Jesus came to save and forgive
By Father Paul Turner
Catholic Key Scripture Columni
The Good News for the 24th Sunday in Ordinary Time, Sunday, September 16, 2001
Exodus 32:7-11, 13-14
1 Timothy 1:12-17
Mercy and forgiveness
spill out of the Lectionary next Sunday. The Bible's most famous story of forgiveness, the prodigal son, anchors the sequence of readings. Moses implores God's mercy on the chosen people after they erect a golden calf for false worship. The psalm draws its refrain from the Gospel, "I will rise and go to my father," as it begs God's mercy for sins.

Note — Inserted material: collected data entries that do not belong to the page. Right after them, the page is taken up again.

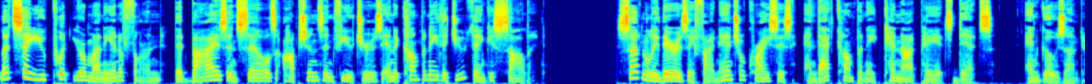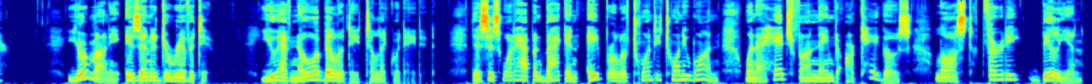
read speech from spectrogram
Let's say you put your money in a fund that buys and sells options and futures in a company that you think is solid. Suddenly there is a financial crisis and that company cannot pay its debts and goes under. Your money is in a derivative. You have no ability to liquidate it. This is what happened back in April of 2021 when a hedge fund named Archegos lost $30 billion.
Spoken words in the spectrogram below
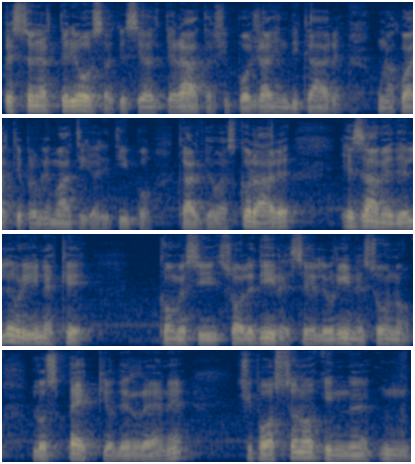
Pressione arteriosa che sia alterata ci può già indicare una qualche problematica di tipo cardiovascolare, esame delle urine che, come si suole dire, se le urine sono lo specchio del rene, ci possono in, in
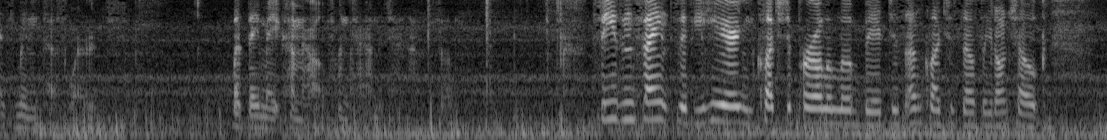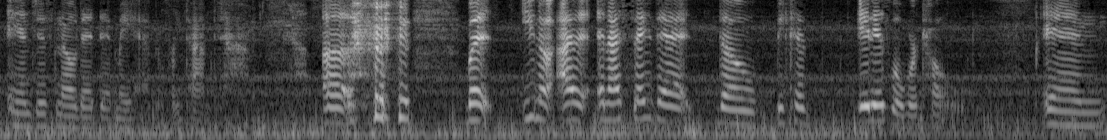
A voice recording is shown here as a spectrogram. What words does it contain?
as many cuss words, but they may come out from time to time. So, seasoned saints, if you're here and you clutch your pearl a little bit, just unclutch yourself so you don't choke, and just know that that may happen from time to time. Uh, but you know, I and I say that though because it is what we're told and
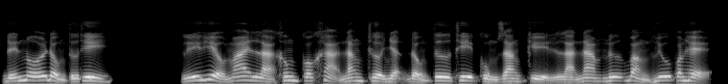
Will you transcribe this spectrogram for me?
Đến nỗi đồng tư thi. Lý Hiểu Mai là không có khả năng thừa nhận đồng tư thi cùng Giang Kỳ là nam nữ bằng hữu quan hệ.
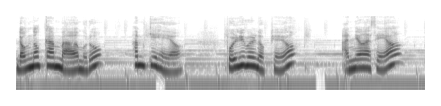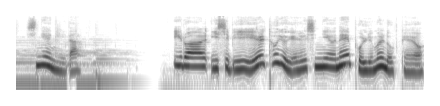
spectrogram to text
넉넉한 마음으로 함께해요. 볼륨을 높여요. 안녕하세요. 신예은입니다. 1월 22일 토요일 신예은의 볼륨을 높여요.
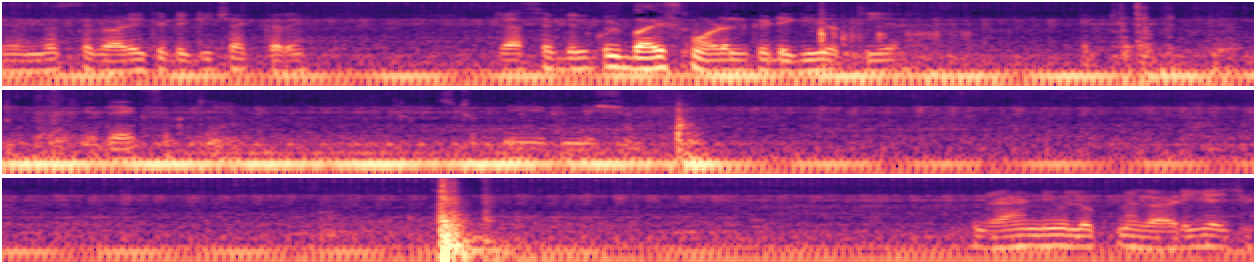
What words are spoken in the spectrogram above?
ये अंदर से गाड़ी की डिग्गी चेक करें। जैसे बिल्कुल 22 मॉडल की डिग्गी होती है। ये देख सकते हैं। कंडीशन ब्रांड न्यू लुक में गाड़ी है जी।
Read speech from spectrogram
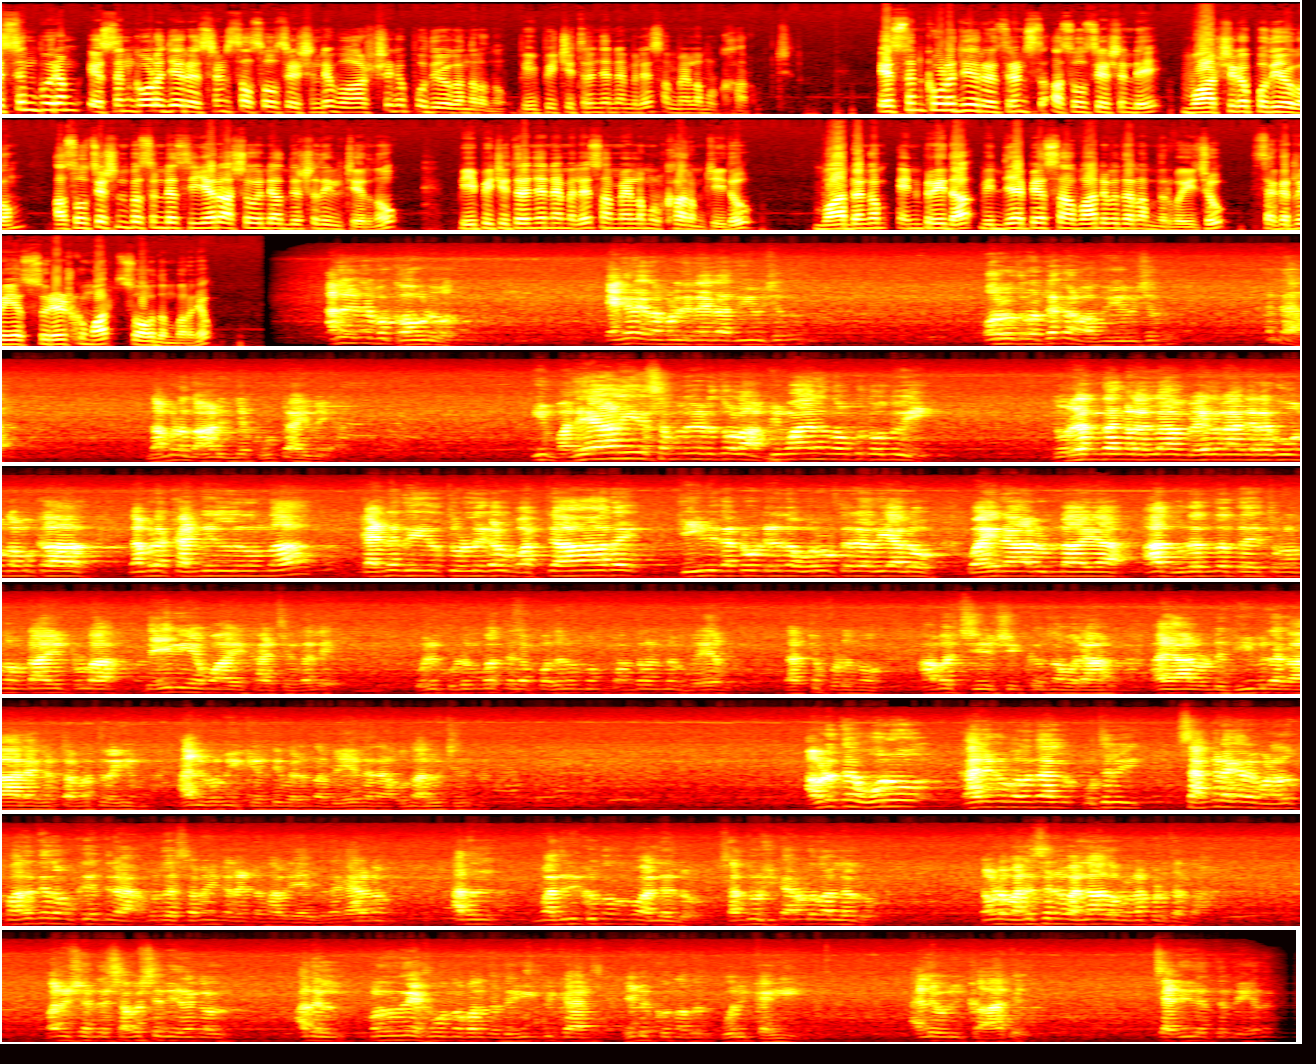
S N Puram S N college residents അസോസിയേഷന്റെ വാർഷിക പൊതുയോഗം നടന്നു. P P Chittaranjan M L A സമ്മേളനം ഉദ്ഘാടനം ചെയ്തു. എസ് എൻ കോളേജ് റെസിഡൻസ് അസോസിയേഷന്റെ വാർഷിക പൊതുയോഗം അസോസിയേഷൻ പ്രസിഡന്റ് സി ആർ അശോകിന്റെ അധ്യക്ഷതയിൽ ചേർന്നു P P Chittaranjan M L A സമ്മേളനം ഉദ്ഘാടനം ചെയ്തു. വാർഡംഗം എൻ പ്രീത വിദ്യാഭ്യാസ അവാർഡ് വിതരണം നിർവഹിച്ചു. സെക്രട്ടറി എസ് സുരേഷ് കുമാർ സ്വാഗതം പറഞ്ഞു. വന്നു. എങ്ങനെയാണ് നമ്മൾ ഇതിനെല്ലാം അതിജീവിച്ചത് ഓരോരുത്തർ ഒറ്റക്കാണോ അതിജീവിച്ചത് അല്ല. നമ്മുടെ നാടിന്റെ കൂട്ടായ്മയാണ്. ഈ മലയാളിയെ സംബന്ധിച്ചിടത്തോളം അഭിമാനം നമുക്ക് തോന്നുകയും ദുരന്തങ്ങളെല്ലാം വേദനാജനകവും നമുക്ക് നമ്മുടെ കണ്ണിൽ നിന്ന് കണ്ണുനീർത്തുള്ളികൾ വറ്റാതെ ടി വി കണ്ടുകൊണ്ടിരുന്ന ഓരോരുത്തരെ അറിയാലോ വയനാടുണ്ടായ ആ ദുരന്തത്തെ തുടർന്നുണ്ടായിട്ടുള്ള ദയനീയമായ കാഴ്ചകൾ അല്ലേ? ഒരു കുടുംബത്തിലെ പതിനൊന്നും പന്ത്രണ്ടും പേർ നഷ്ടപ്പെടുന്നു. അവശേഷിക്കുന്ന ഒരാൾ അയാളുടെ ജീവിത കാലഘട്ടം അത്രയും അനുഭവിക്കേണ്ടി വരുന്ന വേദന ഒന്ന് ആലോചിച്ചിരുന്നു അവിടുത്തെ ഓരോ കാര്യങ്ങൾ പറഞ്ഞാൽ ഒത്തിരി സങ്കടകരമാണ്. അത് പറഞ്ഞ് നമുക്ക് എന്തിനാ വെറുതെ സമയം കളയേണ്ടെന്ന് വിചാരിക്കുന്നത് കാരണം അത് മധുരിക്കുന്നതൊന്നും അല്ലല്ലോ. സന്തോഷിക്കാനുള്ളതല്ലല്ലോ. നമ്മുടെ മനസ്സിനെ വല്ലാതെ വ്രണപ്പെടുത്തണ്ട. മനുഷ്യന്റെ ശവശരീരങ്ങൾ അതിൽ മൃതദേഹം എന്ന് പറഞ്ഞ് ദഹിപ്പിക്കാൻ എടുക്കുന്നത് ഒരു കൈ അല്ലെ ഒരു കാൽ. ശരീരത്തിന്റെ ഏതെങ്കിലും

Even the second reading next Sunday fits this overall framework of forgiveness. On any given Sunday the second reading is not known for its integration with the other Scriptures. When the Lectionary was revised in 1969, the liturgical leaders of the Second Vatican Council decided not to try to integrate the second reading into the theme of the other two. Instead, they established a semi-continuous presentation of New Testament letters during Ordinary Time. Last week, for example, we concluded a series of excerpts from Hebrews. This week we hear a single excerpt from Philemon.

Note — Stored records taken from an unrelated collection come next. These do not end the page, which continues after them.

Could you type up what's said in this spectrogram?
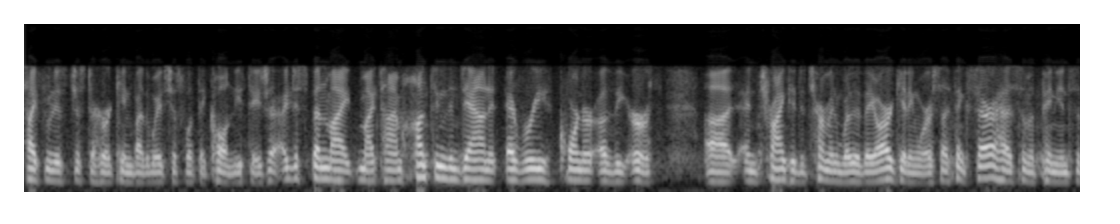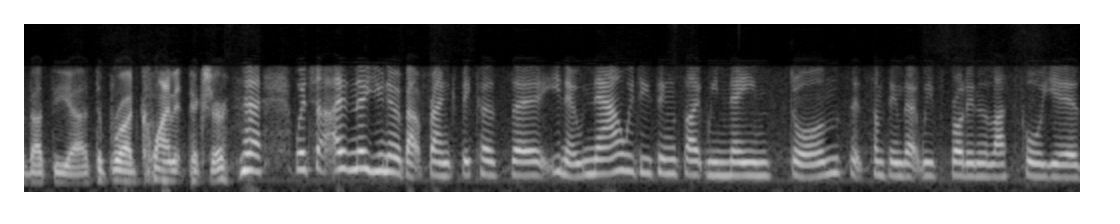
Typhoon is just a hurricane, by the way. It's just what they call it in East Asia. I just spend my, my time hunting them down at every corner of the earth uh, and trying to determine whether they are getting worse. I think Sarah has some opinions about the uh, the broad climate picture. Which I know you know about, Frank, because uh, you know now we do things like we name storms. It's something that we've brought in in the last four years.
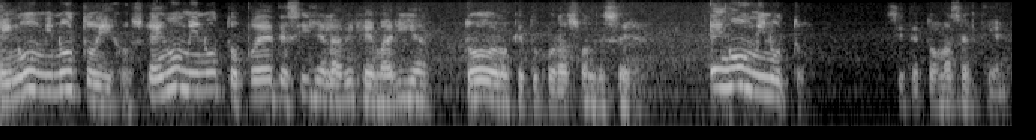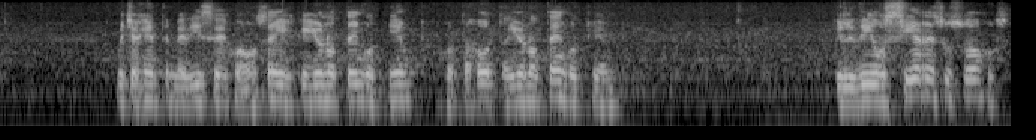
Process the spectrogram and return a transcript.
en un minuto, hijos, en un minuto puedes decirle a la Virgen María todo lo que tu corazón desea. En un minuto, si te tomas el tiempo. Mucha gente me dice, Juan José, es que yo no tengo tiempo, JJ, yo no tengo tiempo. Y le digo, cierre sus ojos.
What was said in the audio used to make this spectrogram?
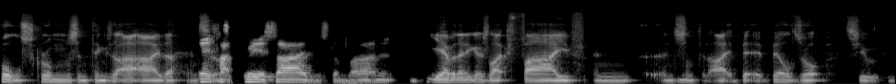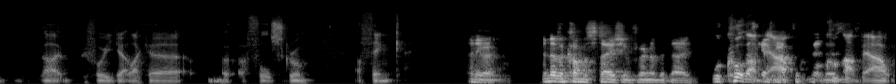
full scrums and things like that either. And It's so- like three aside and stuff like that. Yeah, but then it goes like five and and something like it, it builds up to like before you get like a a, a full scrum. I think Anyway, another conversation for another day. we'll cut that bit out. We'll fitness. cut that bit out.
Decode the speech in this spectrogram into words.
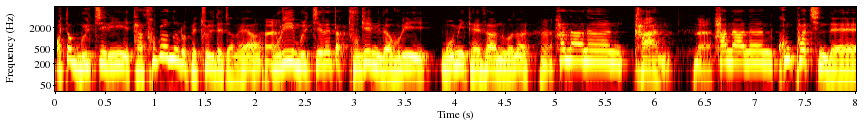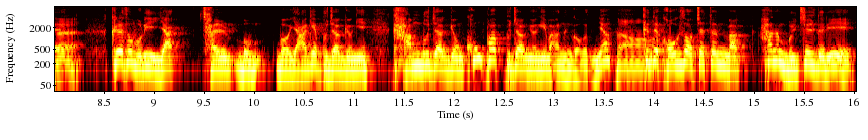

Next week we hear the first of three excerpts from the First Letter to Timothy, and after that we'll hear four weeks of excerpts from the Second Letter to Timothy. In other words, there is no grand plan with today's second reading that matches it up with the themes of the other two. It just happens to fit this time.
The two letters to Timothy are generally grouped with the Letter to Titus and called the Pastoral Epistles. Together they envision a church with a budding hierarchy, practical internal concerns, including the worthiness of candidates for the office of leadership, and the need to adapt the church to culture while remaining faithful to the Gospel. Many biblical scholars believe the church described in these letters could not have existed in the same decade that Paul was writing his other letters. These pastoral letters do not share much vocabulary with Paul's other letters either. Consequently, it is likely that the pastorals were written by someone else, in the 90s, after the death of Paul - but by a writer who borrowed his name. Our custom of having ghostwriters compose texts for public speakers is somewhat related to this ancient practice. The difference, of course, is that the person for whom the ghostwriter wrote was dead.
The passage we will hear next week comes near the beginning of the letter. Its form resembles the thanksgivings that Paul makes at the beginning of other letters. "I am grateful to him who has strengthened me," Paul begins. There is one major difference. In the authentic letters, Paul usually thanks God for something relating to the community to whom the letter is addressed. In this letter, Paul thanks God for acting in Paul's own life. The writer, wanting the letter to appear all the more as if it comes from Paul, gives a pseudo-autobiographical account of the conversion and incorporates it as the basis for the letter's opening thanksgiving.
This thanksgiving is beautifully composed and follows a very deliberate structure. Think of the letters in the word radar. The first letter parallels the fifth and the second parallels the fourth. This whole thanksgiving is built the same way. It opens with praise of Christ Jesus our Lord and closes with praise of the incorruptible, invisible, only God. Then, in both the second and the fourth parts of the thanksgiving Paul repeats the phrase, "I have been mercifully treated," and he gives reasons. Smack in the middle is a saying that is "trustworthy and deserves full acceptance." Paul makes us zero in on this truth: Christ Jesus came into the world to save sinners.
Here is where this reading fits so well with the others next Sunday. Jesus came to save sinners. We know this theme from elsewhere in the New Testament. Jesus says to Nicodemus, "God did not send the Son into the world to condemn the world, but in order that the world might be saved through him" (John 3:17). Jesus says to Zacchaeus, "The Son of Man came to seek out and to save the lost (Luke 19:10). Jesus says to the Pharisees, "I have come to call not the righteous but sinners" (Matthew 9:13).
The same truth appears in the story of the prodigal son and in the thanksgiving of First Timothy. Sinners take heart. Jesus comes not to condemn us, not to belittle us, not to embarrass us, not to shame us. Jesus comes to save.
Father Paul Turner is pastor of St. Munchin Parish, Cameron.